Prioritize the ideas
Not every idea your team generates is a good fit for your business: Some may be fantastic on paper but require more time and attention to produce than your team can spare; others may be creatively brilliant but not useful for your target audience. Make sure you have a prioritization process to gauge the comparative value and urgency of your content ideas and help you decide which ones to move forward with.
Transform your ideas into resonant stories
Regardless of the creative process, content creation boils down to one essential step: the physical act of writing your stories. And when it comes to successful content creation, Steve Jobs’ thought on product development certainly applies: Turning a great idea into a great content piece requires considerable craftsmanship.
Look to these resources for ideas and inspiration:
Strengthen your creative muscles
But that doesn’t mean the writing process has to cause anxiety and frustration. Ann Handley has said that learning to become a better writer simply requires showing up every day and practicing your craft.
Over time, the rigors of the writing process can wear on even the most talented and prolific content creators. Look to aids like headline generators, productivity tools/guides, killer examples from inspiring content brands, or a little sage advice from a creative master for an extra spark of creative energy or a little help beating the occasional writer’s block.
Try these exercises to strengthen or maintain your writing fitness with the exercises in the Content Marketing Writing Secrets e-book (registration required).
Enhance your writing quality
Content riddled with typos, grammatical errors, tech issues, or factual inaccuracies can cost you the trust and respect of your audience and, possibly, their patronage. To avoid being mocked for producing lazy, low-quality assets or labeled as a purveyor of fake news, carefully proof, test, and fact-check every piece of content.
Use your powers of persuasion
Even the best quality content won’t help you to meet your goals if you don’t use it to move your audience to take some action. Decide what you’d like them to do, and then use your content powers to ask them to do it. (Just remember to use those powers responsibly.)
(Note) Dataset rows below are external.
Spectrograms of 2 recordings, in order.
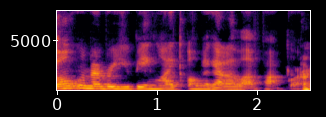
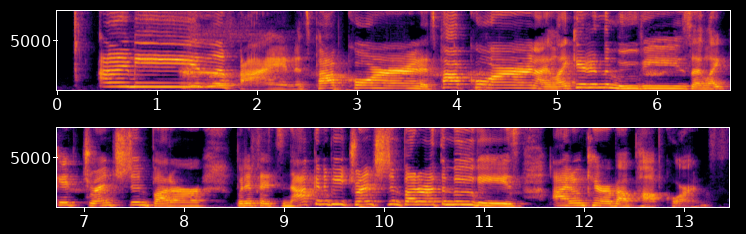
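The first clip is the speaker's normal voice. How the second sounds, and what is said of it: Imitates another person's voice. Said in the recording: “good imitation”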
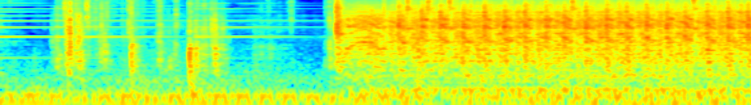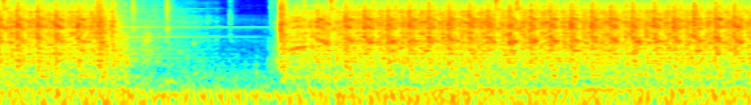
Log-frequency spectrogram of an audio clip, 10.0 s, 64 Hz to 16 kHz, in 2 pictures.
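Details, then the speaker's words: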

Try the ideas in these articles to encourage engagement, conversions, and other actions:
Master your full creative process
Want to learn more about any of the key components of content creation? Use the following resources to guide your explorations:
Go forth and create
By following this guide, you should find yourself on the path toward better managed creative teams, greater strategic and creative alignment, and improved brand storytelling. If you get stuck along the way – or have a content creation tip you’d like to share – let us know in the comments.
Cover image by Joseph Kalinowski/Content Marketing Institute